She waved a hand. “What’s there to talk about? I don’t blame him. I doubt Joao has fond memories of me, either, or Eduardo any.”
I heard sadness edging words that were dismissive on the surface. More silence followed. The mist draped us as we passed out of the freeway’s shadow into the open.
“I need into the morgue,” I repeated, as much to break the quiet as to press my immediate need.
“Oh, meu filha, why do you need to go there? I haven’t set foot in the place since my days in homicide. Before we met. What reason would I have to take you?”
“You’re police. Can’t you just go when you want to?”
Rosie laughed again. “Why would anyone want to go to the morgue? You have to sign in, they want to know what your business is-”

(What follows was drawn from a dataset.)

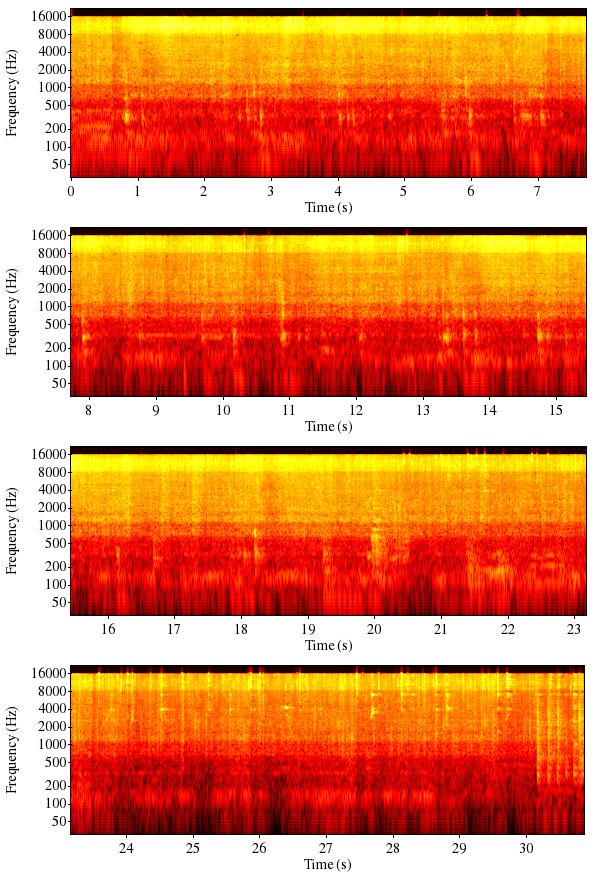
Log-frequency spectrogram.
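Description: Pasta with vegetables and scrambled egg sizzling in a nonstick frying pan as it is stirred and tossed with a spatula, with frequent small scrapes and clicks of the spatula against the pan. The sizzle eases a little near the end.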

“But you could take me if you wanted.”
She shook her head. “I don’t have a reason to be there. Or to bring a civilian.”
“You must still know people from your time at homicide.”

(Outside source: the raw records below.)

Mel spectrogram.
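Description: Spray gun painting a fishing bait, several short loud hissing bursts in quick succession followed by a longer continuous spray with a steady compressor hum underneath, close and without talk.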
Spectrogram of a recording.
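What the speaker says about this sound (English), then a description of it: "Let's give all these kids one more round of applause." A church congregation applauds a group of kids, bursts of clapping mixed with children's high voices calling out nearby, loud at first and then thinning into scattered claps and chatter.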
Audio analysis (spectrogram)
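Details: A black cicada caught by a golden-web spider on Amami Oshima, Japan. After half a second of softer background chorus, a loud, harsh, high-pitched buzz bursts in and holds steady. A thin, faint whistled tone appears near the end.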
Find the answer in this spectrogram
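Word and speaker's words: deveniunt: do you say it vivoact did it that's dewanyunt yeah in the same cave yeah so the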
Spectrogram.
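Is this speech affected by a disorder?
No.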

“Well, of course, but….” She kept shaking her head. “I’m not going to take you into the morgue.”
She stopped walking and turned to me. “Why do you need to go there anyway?”
“One of my friends is missing,” I lied. “I want to make sure she’s not there.”

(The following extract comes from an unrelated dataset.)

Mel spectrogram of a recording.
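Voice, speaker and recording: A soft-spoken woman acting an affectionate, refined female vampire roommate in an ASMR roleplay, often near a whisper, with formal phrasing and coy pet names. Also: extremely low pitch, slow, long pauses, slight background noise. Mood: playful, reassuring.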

Rosie looked at me sidelong. I didn’t lie to her often, but she gave me that same look every time I did. She started walking again, with a pace fast enough that I had to jog to catch up. “She would be ID’ed if she died.”
“I doubt it.” I started to dig the lie deeper, then thought better of it. “This is just something I have to do.”
“Does this have anything to do with the fight last night?”
“No.” At least I didn’t have to lie about that.
We had reached her car. She stopped and turned to me with her arms crossed. I felt like a child under her gaze, cowering before a woman as immovable as a statue. “You have come by my apartment for years just to chat. We talk morality and spirituality for hours. You seem genuine in your desire to become a better person. I thought we trusted each other and were truthful with each other. But you show up today in ripped clothes, bruised from a fight, looking like you were up all night, and all you say is that you want to get in to the morgue.” She set her mouth in a determined line. “Tell me the truth about what happened to you last night – and why you really want to go – and I’ll find a way to get you in.”
I could only hold her stare for a few moments before looking away. Even if she didn’t see through any lie I gave her, I couldn’t do it anyway. I had the ability to break her face into a jigsaw puzzle before she could move, or seduce her to my will, but doing any of that to her was as impossible as lying.
“I did not think so.” She tried to hold her glare, then her features softened. “You do not look as bad now that you are in the light.”
“I told you, I’m fine.”
She sighed. “You are always welcome to come by my apartment. I’ll make some coffee and we’ll talk. But no morgue.”
I looked down at the ground, sorting my thoughts, then nodded. “Right.” I turned to walk away.
“Oh, no, we are not ending like this,” Rosie said, and reached out to me. I let myself melt into her embrace.
“You know I am always here for you, yes?”
I nodded. In her warm grasp, the weight of my worry, even the aches of my injuries, seemed to evaporate. If even for just that embrace.
She gave one last squeeze, then released me and opened the car door. “Can I give you a ride anywhere?”
The morgue, I thought. “No,” I said.
“Then go on and stay out of trouble,” she said. “I will see you soon?”
I nodded. She smiled again and slipped into her squad car. In moments I was alone in the lot with the Seattle mist surrounding me.
The click of my boots on the pavement fell dead in the rain around me. I needed to get back to my lair to change, drag a comb through my hair, at least look as presentable as possible. I never wanted to use my powers outside the hunt. I had wanted Rosie to help me avoid confrontation while getting into the morgue. And fuck, I wasn’t even sure the place would reveal anything. But I had to get in there to follow the only lead I could think of. If I confirmed Hinge was here, and I didn’t find a way to track him, I feared the next late night discussion at Rosie’s apartment would never happen.